Published on November 18th, 2016 | by Joshua S Hill0
Cost Reductions & Dynamic Polices Drive Renewable Energy Growth In Latin America
November 18th, 2016 by Joshua S Hill
A combination of rapid technology cost reductions and the consolidation of renewable energy policies have served to help Latin America become home to some of the world’s most dynamic renewable energy markets, and resulted in “an unprecedented opportunity” for the region to accelerate the uptake of renewable energy across all sectors.
These are the key findings from a new report published earlier this month by the International Renewable Energy Agency (IRENA) entitled Renewable Energy Market Analysis: Latin America, which highlights the region’s emerging renewable energy trends, and explains that Latin America is now faced with an unparalleled opportunity to accelerate the growth of renewable energy across the region and all sectors.
“The proven business case of renewables, combined with the imperative to decarbonise the energy sector, provides a compelling rationale for Latin American countries to continue deploying more renewables, including solar and wind,” explained IRENA Director-General Adnan Z. Amin. “Policymakers also increasingly recognise renewables as a catalyst for job creation, GDP growth, development of local industries, and energy access. Add the environmental benefits – and the fact that nearly 2 million people are employed by renewables in the region – and the case for renewables is even more compelling.”
“Latin America has seen significant investment in renewables,” added Henning Wuester, Director of IRENA’s Knowledge, Policy, and Finance Centre. “With close to two million people employed regionally in the sector and increasing degrees of local manufacturing, the socio-economic benefits are being felt. Rapid cost reductions, maturing renewable energy technologies and the consolidation of renewable energy policies – in a region endowed with some of the world’s best renewable resources – have offered an unprecedented opportunity to accelerate the uptake of renewables across all sectors.”
Renewable energy investment in Latin America has skyrocketed of late, with $80 billion invested between 2010 and 2015 into technologies (excluding large-hydropower). Total renewable energy investment in 2015 alone was $16.4 billion, approximately 6% of the global total for investment in renewable energy. More specifically, between 2005 and 2009, Brazil accounted for 70% of all renewable energy investment in the region, but that leadership has since slipped since 2010, with the gap between the top investment market and the rest of the region slowly narrowing. In 2015, Brazil accounted for a little over 40% of all investment in the approximately $7.1 billion, followed by Mexico and Chile.
Investment in renewable energy, 2010-2015: by country
The trends for investment into specific technologies have similarly changed over the last 10 years, moving away from investment in liquid biofuels, and toward wind and solar. Over the past three years, investment in wind represented approximately two-thirds of renewable energy investment in the region (again excluding large-hydropower), powered by Brazil, Uruguay, and more recently Mexico.
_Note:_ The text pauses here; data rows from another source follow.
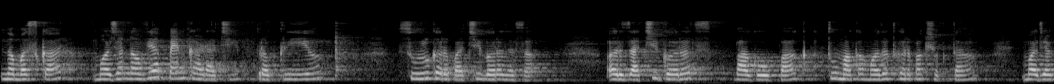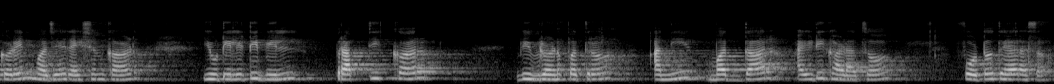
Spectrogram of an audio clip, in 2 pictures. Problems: none marked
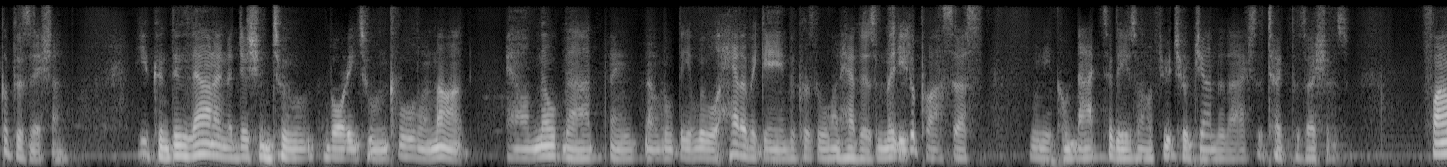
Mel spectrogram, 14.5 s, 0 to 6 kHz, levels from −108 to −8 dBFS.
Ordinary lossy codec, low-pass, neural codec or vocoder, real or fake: AAC, 32 kbps; 5.4 kHz; codec, 16 kHz, 0.5 kbps, X-Codec, HuBERT features, trained on general audio; fake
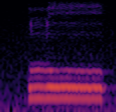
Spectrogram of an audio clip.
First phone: l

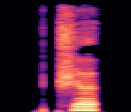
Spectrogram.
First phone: t͡ʃ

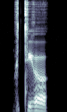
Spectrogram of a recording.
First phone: tʲ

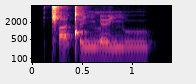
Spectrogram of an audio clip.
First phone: ǁ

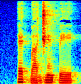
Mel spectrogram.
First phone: ɛ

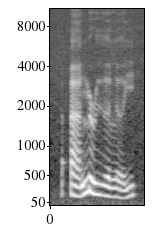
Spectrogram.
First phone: ʔ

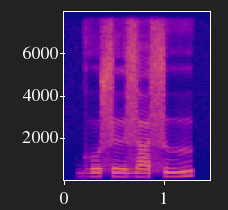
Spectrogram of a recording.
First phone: ɡʱ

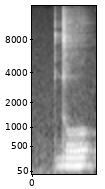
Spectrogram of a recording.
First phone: d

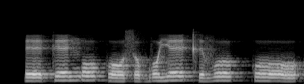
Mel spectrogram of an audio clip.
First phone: eː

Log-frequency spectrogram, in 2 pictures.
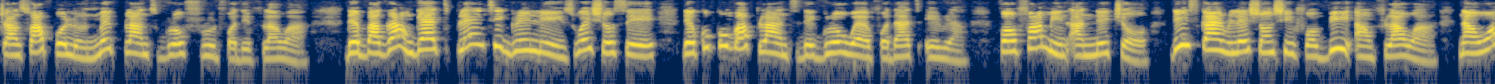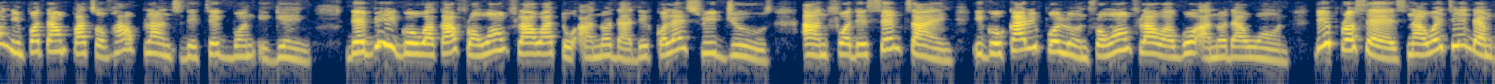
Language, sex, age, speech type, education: Nigerian Pidgin, female, 15-29, spontaneous, secondary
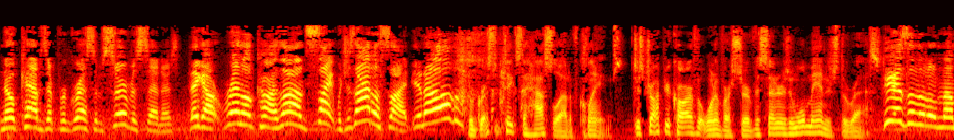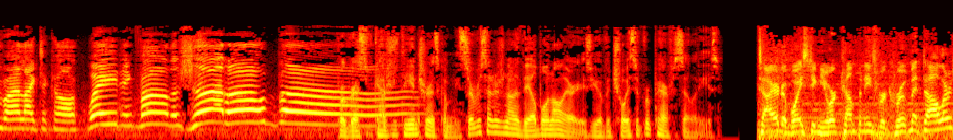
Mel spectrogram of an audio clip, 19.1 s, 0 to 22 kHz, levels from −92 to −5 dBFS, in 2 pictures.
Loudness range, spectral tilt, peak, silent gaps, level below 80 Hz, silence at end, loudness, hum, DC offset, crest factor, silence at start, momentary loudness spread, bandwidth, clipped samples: 8 LU; -3 dB/octave; -6 dBFS; 16.95-17.08 s; -50 dBFS; 0 s; -22 LUFS; none; under 0.1%; 16 dB; 0 s; 11 LU; 11.5 kHz; under 0.1%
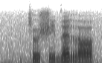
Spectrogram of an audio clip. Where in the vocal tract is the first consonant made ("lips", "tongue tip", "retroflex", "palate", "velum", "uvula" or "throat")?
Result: palate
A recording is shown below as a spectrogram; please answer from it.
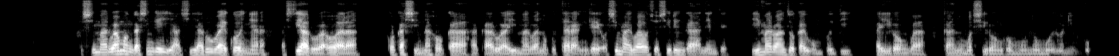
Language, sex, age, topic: Oshiwambo, male, 18-24, finance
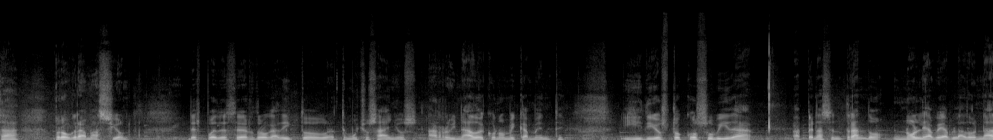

The region as a whole has seen a huge increase in investment to solar, especially in Chile, Brazil, and Mexico.
“Wind is growing fast — over 2.7 GW of wind power was commissioned in Brazil in 2015,” says Wuester. “That is three times more than in 2013. We have seen similar trends throughout the region, and Argentina is now poised to become a key market. Technologies like wind, solar and bioenergy, have important climate, technical and economic complementarities with large hydropower. If leveraged, these synergies can improve the economic performance and reliability of power systems, and provide market entry opportunities for new, smaller players.”
Investment in renewable energy, 2010-2015: by technology
As a result, the region’s renewable energy capacity currently looks like this:
More specifically, the region’s total primary energy supply in 2013 looked like this:
The report points out that while there are energy security benefits inherent in renewable energy that mitigate the adverse economic effects of price volatility and the risk of supply disruptions, the means of creating an enabling environment for the further growth of renewable energy means having the right mix of policies in place. Latin America currently has over 300 policies in place to support renewables. Countries with the highest level of investment in the region — such as Brazil, Chile, Mexico, and Uruguay — consistently receive high evaluations of their legal, institutional, and administrative frameworks.
“The good news is that the success achieved in Latin America, and the benefits realised, can be even further enhanced with the right policies being established,” added Mr. Amin. “Latin America’s advanced renewable energy policies and financing schemes also offer valuable insights for other energy markets around the world, especially as countries seek to scale up renewables to achieve emission reduction targets under the Paris climate agreement.”